In Canada, we have fall and spring football, and where I’m from, it’s common to play both seasons each year growing up. So if you think about it, some Canadian kids get twice the playing experience of someone who is brought up in the American system. I had 12 seasons of football under my belt by the time I graduated from high school. I think that’s really contributed to my awareness and vision as a runner.
Coming out of high school, I really didn’t understand the American recruiting process, because I didn’t have anyone to look up to who had been through it before. I’m happy with the path that I took, but in reality, it could have been made a lot simpler. The thing to do is to go to college camps to get exposure.
With my experience, I am making an effort to guide young players in my community who are aspiring to play college football. The truth is, Canada has a lot of great players. They just don’t get the exposure that they deserve.
Throughout high school, I enjoyed a lot of success on the field, but just as you’ll find in any good story, a serious plot twist was in store. In my final high school football game, I suffered a compartment syndrome injury in my lower leg that led doctors to tell me I would never play football again.

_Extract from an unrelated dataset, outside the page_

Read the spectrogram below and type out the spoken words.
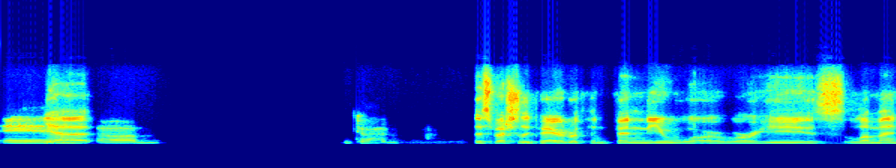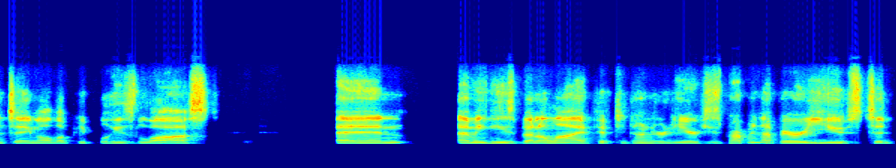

At the time, this reality check made me grateful that my parents had pushed me to engage myself in the classroom. I had school to fall back on. But despite what doctors had told me, I wasn’t ready for my career to be over. I never had any doubt, and with the support of my family and friends, I rehabbed relentlessly, every day for several months, sometimes even two times a day. I worked on getting strength back in the leg, and by the time track season rolled around, I was back on my feet.
After all that had unfolded during my senior year in high school, I decided to attend the University of Western Ontario. With many eager to see how I would fare in my return to the gridiron, I had an extremely successful rookie campaign, proving to all that I was back better than I had been before.
After a visit to Yale's campus, my college career took an unforeseen turn. The next thing you know, I was a Bulldog. As you can imagine, with any leap of faith comes a certain degree of uncertainty. But looking back on my three years here, it's safe to say that I have loved every minute of my stay. The support Yale gives its students is unrivaled. The amazing coaches, great teammates and unbelievable friends that I’ve made here have all contributed to an experience that ranks nothing short of breathtaking.
With my college experience coming to a close, I’m desperately trying to capture every last moment. I can confidently say that my only regret is that I only got to play three years at Yale instead of four. But in those three, my life has changed for the better.
Yale has helped shape me. And as this memorable chapter of my life comes to a close, I look to the future. With the NFL combine in sight and the biggest tests on the horizon, I have a duty to represent my roots well. Rest assured they will not be forgotten, for they will forever be a part of who I am.